While a significant proportion of the growth in enrolments were as a result of enrolments in one year postgraduate programmes - most likely as a consequence of people looking to gain additional qualifications in response to changes to the job market under Covid-19 - the University has forecast a meaningful increase in pipeline over the next two years.
The University achieved 100% of its increased 2021 Student Achievement Component Funding. This represented achievement of 107.1% of original funding for 2021.
Growth through the University’s Tauranga campus remained strong with EFTS up 16% over 2020.
Although international enrolments have continued to decline, the University has made good progress with international partnerships and collaborations, including the launch of a new China Learning Centre, a strategic partnership with Cardiff University, and several new partnerships in India and Vietnam. This cements our progress as a global organisation and in developing pathways of future international students when travel allows.
The University’s overall financial result was testament to hard work across the organisation to be fiscally responsible, and achieving close to break even in a year that was predicted to have further deficit in the millions was a very pleasing outcome.
This year the University pioneered a number of new academic initiatives, garnering national exposure and positioning the University as offering innovative programmes in areas that are in high demand. These included the launch of the world’s first Bachelor of Climate Change degree, launch of Te Ipu o te Mahara, New Zealand’s first Artificial Intelligence Institute, and Te Raupapa, Waikato Management School’s inaugural economics forum, bringing together economists, business and social leaders, and public sector officials to discuss policy in a post-Covid-19 world.

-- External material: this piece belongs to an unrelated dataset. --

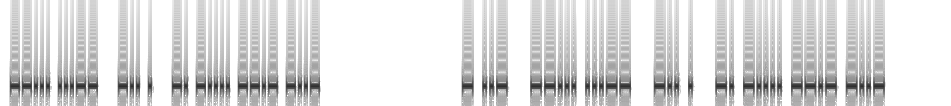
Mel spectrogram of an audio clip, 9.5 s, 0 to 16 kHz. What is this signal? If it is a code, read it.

At the beginning of 2021 the University welcomed its first cohort of Bachelor of Nursing students, following an unprecedented number of applications for the 2021 intake. The strong demand for places was in part recognition of the high quality of the teaching programme and its development jointly with the Waikato DHB. We also launched a new collaboration with Pūhoro Charitable Trust, to inspire more Māori students into science and technology career pathways.
New leadership appointments included Associate Professor Sandy Morrison, Acting Dean of Te Pua Wānanga ki te Ao - Faulty of Māori and Indigenous Studies, Professor Lynda Johnston in the newly created role of Assistant Vice-Chancellor Sustainability, Professor Craig Cary, who also took up a newly created role of Assistant Vice-Chancellor Performance-Based Research Fund, Professor Karin Bryan who joined as Dean of Graduate Research, and Michelle Blake who joined as University Librarian.
The University of Waikato has managed through another challenging, and at times incredibly disrupting, year with a focus on supporting student learning and student life at the highest level possible under pandemic conditions.
A lot of hard work by our staff has ensured that the quality of teaching and learning at the University has been maintained, and the grades of our students over the past two years reflect continuing high levels of achievement and student success, while also advancing the broader goals of the University.
My thanks to my colleagues on the University Council, to the University leadership team and to all staff members across our organisation for supporting the success of the University and our students.
Professor Neil Quigley